Extracted data entries:
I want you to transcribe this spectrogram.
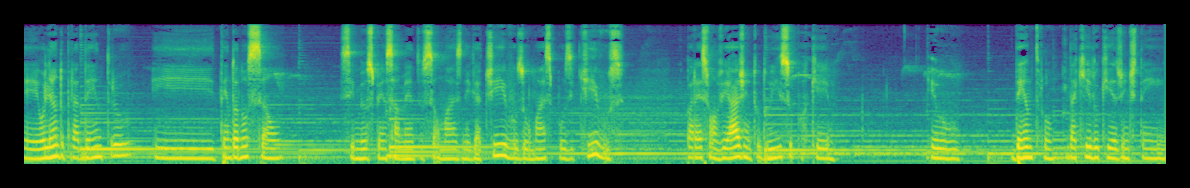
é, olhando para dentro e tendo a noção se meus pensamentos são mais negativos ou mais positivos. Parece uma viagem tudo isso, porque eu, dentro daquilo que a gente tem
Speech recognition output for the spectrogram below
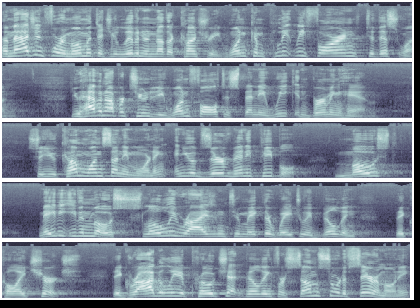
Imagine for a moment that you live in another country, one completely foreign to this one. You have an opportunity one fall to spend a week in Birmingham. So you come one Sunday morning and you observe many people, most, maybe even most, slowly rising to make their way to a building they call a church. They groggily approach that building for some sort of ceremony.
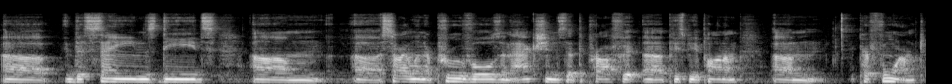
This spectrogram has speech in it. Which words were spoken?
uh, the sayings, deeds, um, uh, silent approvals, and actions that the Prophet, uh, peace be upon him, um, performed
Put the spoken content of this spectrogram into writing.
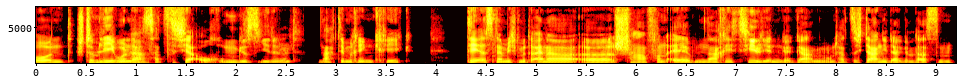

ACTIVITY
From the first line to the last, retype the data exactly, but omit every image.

REPLY
I want you to transcribe this spectrogram.
é, olhando para dentro e tendo a noção se meus pensamentos são mais negativos ou mais positivos. Parece uma viagem tudo isso, porque eu, dentro daquilo que a gente tem
Speech recognition output for the spectrogram below
Imagine for a moment that you live in another country, one completely foreign to this one. You have an opportunity one fall to spend a week in Birmingham. So you come one Sunday morning and you observe many people, most, maybe even most, slowly rising to make their way to a building they call a church. They groggily approach that building for some sort of ceremony.
This spectrogram has speech in it. Which words were spoken?
uh, the sayings, deeds, um, uh, silent approvals, and actions that the Prophet, uh, peace be upon him, um, performed
Put the spoken content of this spectrogram into writing.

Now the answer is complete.